After having a fabulous vegan dinner at Souley Vegan, the up-and-coming vegan spot in Oakland, I grabbed a copy of the Express. As I walked out into the fresh air on a beautiful spring night, I was horrified to see a picture of a young man holding the head of a pig. I wasn’t quite sure what the picture was trying to convey, but seeing the head of this most beautiful pig in the arms of the young man, I was devastated. How come it’s so difficult for us to understand that these beings are no different from us, and certainly no different from the animals that we love and care for? I guess it just takes time for all of us to realize that we are totally connected to each other. Each of us is realizing this at different moments.
Radhe Lesny, Pleasant Hill
Turning the Tables
Now that I realize how much the public values sustainability and humanity in their meat-eating choices, I have another solution to that of Marin Sun Farms. We could take all the unwanted dogs, cats, and horses at our local rescue organizations and eat them. They are just going to be euthanized anyway, right? We can load them onto a big truck, drive them to a local USDA-approved slaughterhouse, herd them into a line, and then restrain and stun them with a bolt to the head before they are hung upside down to have their artery cut and then be skinned. If all goes well, they won’t feel a thing. If not, well, they’ll eventually die in the process. And most of these animals got to live more than six months, so they probably had a good life with freedom to roam before we “harvested” them. Inhumane and horrific, you say? Cows and pigs are sentient beings, like dogs and cats. They feel affection, sadness — and terror at a violent death. Just because our culture endorses eating one animal while keeping another as a pet doesn’t make it right.
Milena Esherick, Berkeley
Meat Is Murder
I live on plants and believe that there are also many vegetarians and vegans who are not “flocking” to pasture-raised animals. No matter how “nice” a life these beings had, most still meet their fate at an industrial slaughterhouse. And even if they are “farm-killed,” they sure didn’t want to die then, either. The act is still violent and unnecessary.
Stop trying to pretty up the picture about killing innocent victims. There are plenty of better choices that don’t demand we take anyone’s life.
Bea Elliott, Winter Haven, Florida
“Oakland Goes Veg,” Taste, 3/28
A Voice for Vegans
I’ve been a big fan of Colleen Patrick-Goudreau since I discovered her podcast a few years ago. She has a unique way of presenting the compelling reasons for being vegan without being hostile or judgmental. I have learned so much from her about animals, food, and compassionate living that she has truly changed my life. I strongly encourage everyone — whether you are vegan, omnivore, or anywhere in between — to go see her presentation.

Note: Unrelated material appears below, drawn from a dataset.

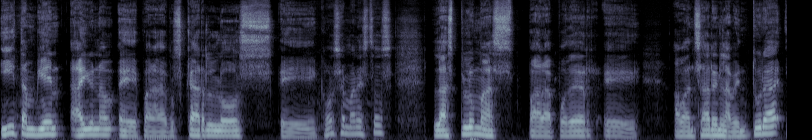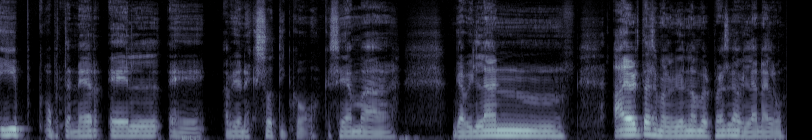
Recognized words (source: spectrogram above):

Steve Small, Frederick, Maryland
“The Raid: Redemption,” Movies, 3/28
Whiplash in the Movie Theater
One, thanks for spoiling one of the few plot points in the film. Two, I would say The Raid was the best action flick since Hard Boiled. This film makes you want to get a Kevlar neck protector.
Ryan Richards, Minneapolis

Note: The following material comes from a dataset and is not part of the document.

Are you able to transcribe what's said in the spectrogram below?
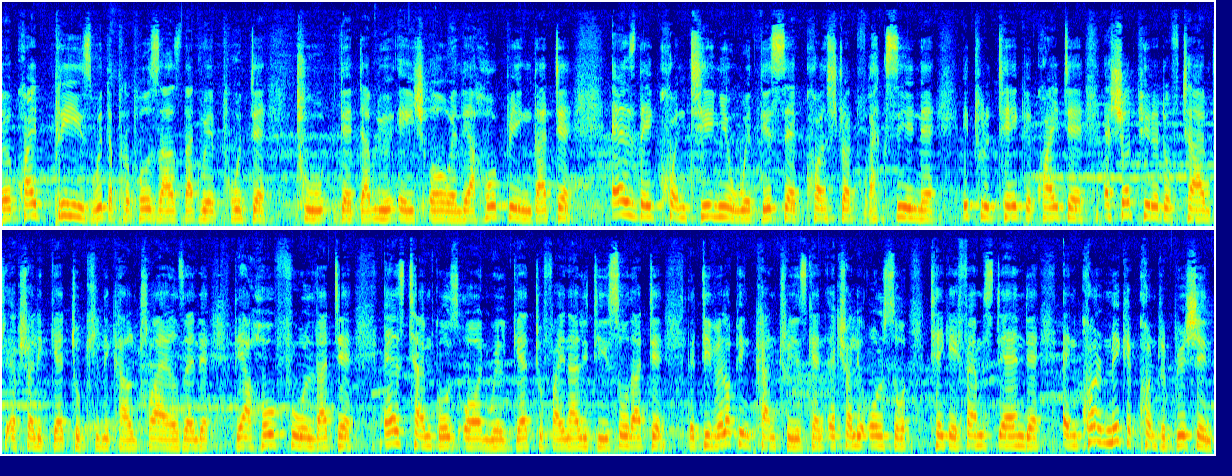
were quite pleased with the proposals that were put to the WHO. And they are hoping that as they continue with this construct vaccine, it will take quite a, a short period of time to actually get to clinical trials and uh, they are hopeful that uh, as time goes on, we'll get to finality so that uh, the developing countries can actually also take a firm stand and make a contribution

“Howell Devine,” Local Licks, 3/28
Get Your Genres Right
I think you all should get more knowledgeable music critics to review CDs in the Express! At the least, I would expect the writer to get the genre of music correct for the record that she is reviewing. Howell Devine is far from a “twangy country band.” We are a blues band through and through. I think ten out of ten school kids would have known that after one listening of the CD. Rachel Swan can say anything she wants about the CDs she reviews, and that is fair enough, for music is very subjective to each individual listener — but girl, you gotta learn the basics of musicology, so you will know what kind of music you are listening to!
Drummer, Howell Devine
In our April 4 cover story, “The Shrinking Stage,” we misstated the number of Equity actors Shotgun Players is hiring this season; it’s fifteen. In the same article, we incorrectly stated that Marin Theatre Company’s Sasha Hnatkovitch is a woman.